Food Industry Trade Shows
We exhibited at the New England Foodservice & Lodging Exposition and Conference, April 10-12, 2005, at the Boston Convention & Exhibition Center. Thousands of people saw the booth and we had over 200 conversations about beach plum fruit and products. Many were familiar with beach plum and were overjoyed that this local food is now available. We met with two major specialty produce purveyors in the region who want fruit and would be willing to test market small quantities. High price points were suggested. Several chefs, small processors and gourmet product retailers were interested in getting product. The SARE logo was recognized by two of the chefs who are interested in local food and sustainable agriculture.
We also exhibited at the United Fresh Fruit and Vegetable Association’s 2005 Produce Expo & Conference, in conjunction with Food Market Institute Show, U.S. Food Export Showcase, the Fancy Food Show, and All Things Organic, May 1-3, 2005, at Lakeside Center at McCormick Place in Chicago, Ill. The total tradeshow attendance was 30,000, and we had more than 100 booth participations. While the booth attendance number in Chicago was lower than the New England show, the quality of interested individuals who have the resources to grow the industry sector was significant. Two mid-Atlantic produce distributors were interested in fresh fruit for their product line. We also met with two primary national specialty produce companies, and they were both interested in working with growers to develop the market. One has scheduled a grower visit to the Northeast.
Marketing Opportunities for Growers
To capture the gourmet consumer market in coastal metropolitan areas, beach plum product marketers could first target independent retailers, gourmet food stores or farm markets, but not major supermarkets. To present to consumers that the beach plum product is special and gourmet, packaging and price should be designed to reflect that image. Once consumers purchased and tried the product for the first time, quality and taste are the most important factors for return purchases. Gourmet consumers are interested in new products and willing to pay a premium price for them. To sustain this market interest, beach plum product producers should build on high quality jams and jellies and develop complementary new products.

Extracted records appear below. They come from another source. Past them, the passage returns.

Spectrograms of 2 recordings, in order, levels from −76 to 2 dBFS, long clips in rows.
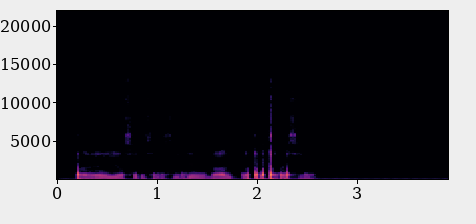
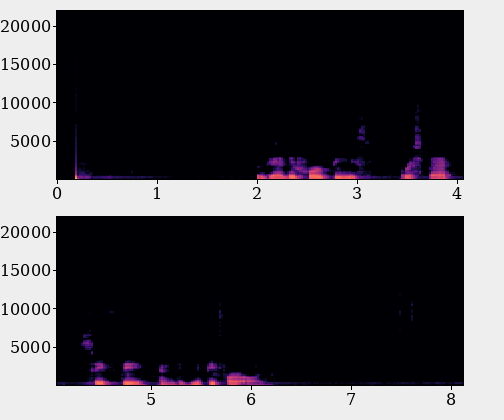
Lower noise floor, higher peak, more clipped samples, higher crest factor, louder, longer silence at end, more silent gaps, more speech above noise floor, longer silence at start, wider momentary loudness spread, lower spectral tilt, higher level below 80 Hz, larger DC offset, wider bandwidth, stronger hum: second, -68 dBFS vs -78 dBFS; first, -4 dBFS vs -8 dBFS; neither; first, 30 dB vs 24 dB; second, -33 LUFS vs -29 LUFS; second, 1.35 s vs 2 s; neither; second, 35 dB vs 50 dB; about the same, 0.2 s vs 0.2 s; first, 22 LU vs 12 LU; second, -6 dB/octave vs -9 dB/octave; first, -46 dBFS vs -54 dBFS; neither; first, 13.5 kHz vs 9.6 kHz; first, 60 Hz at -60 dBFS vs none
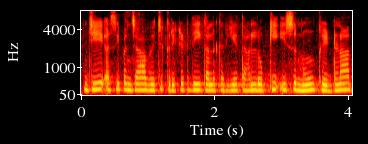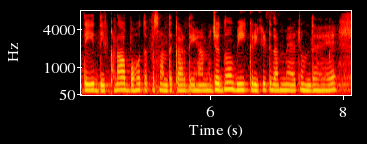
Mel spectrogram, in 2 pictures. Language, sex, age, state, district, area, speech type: Punjabi, female, 18-30, Punjab, Shaheed Bhagat Singh Nagar, urban, spontaneous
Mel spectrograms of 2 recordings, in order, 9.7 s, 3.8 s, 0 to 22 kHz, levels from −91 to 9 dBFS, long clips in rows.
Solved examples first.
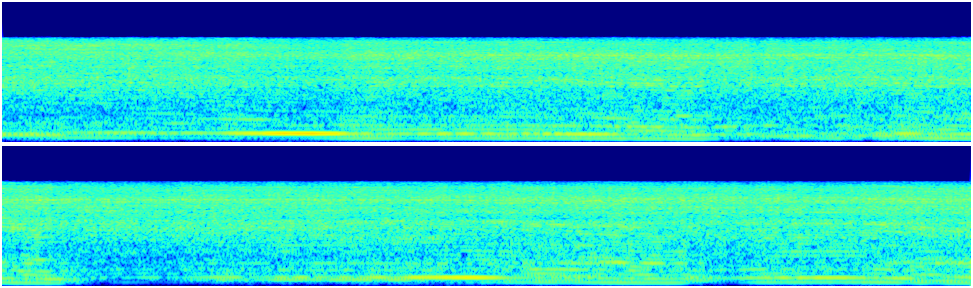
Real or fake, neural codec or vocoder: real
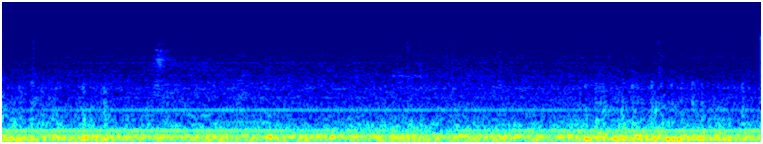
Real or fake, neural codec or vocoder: real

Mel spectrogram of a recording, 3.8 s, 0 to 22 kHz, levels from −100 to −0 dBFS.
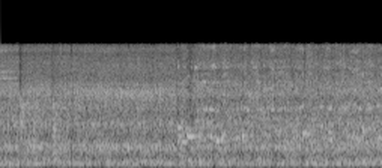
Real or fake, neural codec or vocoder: fake, vocoder, Vocos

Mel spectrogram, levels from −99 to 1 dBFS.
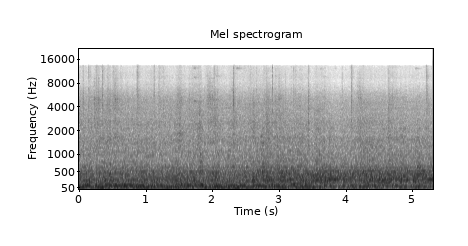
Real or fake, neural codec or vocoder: real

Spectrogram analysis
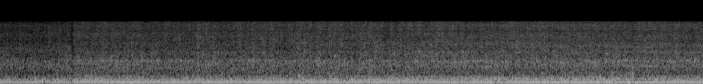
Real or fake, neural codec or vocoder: real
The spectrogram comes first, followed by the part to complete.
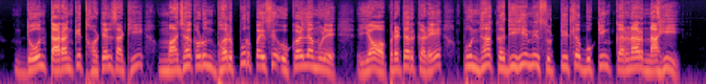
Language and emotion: Marathi, angry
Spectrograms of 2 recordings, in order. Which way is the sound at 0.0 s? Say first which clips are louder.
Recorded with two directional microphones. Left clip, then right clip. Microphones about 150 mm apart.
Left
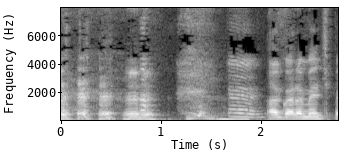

To enter the food service market, beach plum marketers should first identify cutting-edge operations and individuals in this market, such as high-end restaurants that have unusual menus and gourmet chefs who are innovative and willing to try new things. Initial contacts with restaurants should be done directly with chefs and not through produce wholesalers. Providing different forms of product samples such as fresh and frozen fruits in whole and pitted forms for chefs to test recipes is an effective way to establish interest. Work with chefs to develop new recipes and provide them with beach plum lore and publicity that they can use to promote the product on their menus to differentiate their dishes. Chefs tend to use beach plum as sauce or garnish for their premium priced entree dishes or appetizers, so they are willing to pay a premium price for the product, but the volume will be smaller. On the other hand, bakery chefs need higher volumes of fruit for their recipes, and they are more concerned about price of the fruit and the labor involved in pitting the fruit. When selling to food service customers, the key is to make contacts with restaurants a few months before harvest, so the chefs can plan their menus and promotion accordingly and work out a viable delivery system. It is important to maintain consistent seasonal supply, high fruit quality and adequate quantities.
Another potential market for beach plum fruit and products are wholesale food distributors. Specialty produce purveyors are often willing to test market with small quantities. Initial contact could be done directly with product samples. In addition to product features, native & sustainable are two other attributes that could be used to promote beach plum. Due to the seasonal nature, clear communication about harvest time, quantity and quality will be very important.
Our experience at the food industry trade shows demonstrated that chefs, small processors, gourmet food retailers, and specialty produce wholesalers are the ones who would be more interested in purchasing beach plum fruits and products. All parties at this stage of beach plum market development show interest in premium fruit and fruit products that would generate relative high returns to growers. Growers should have a clear understanding of the market potential and premium price point. This should help clarify and support the need of continuous development of a grower network as the industry sector develops.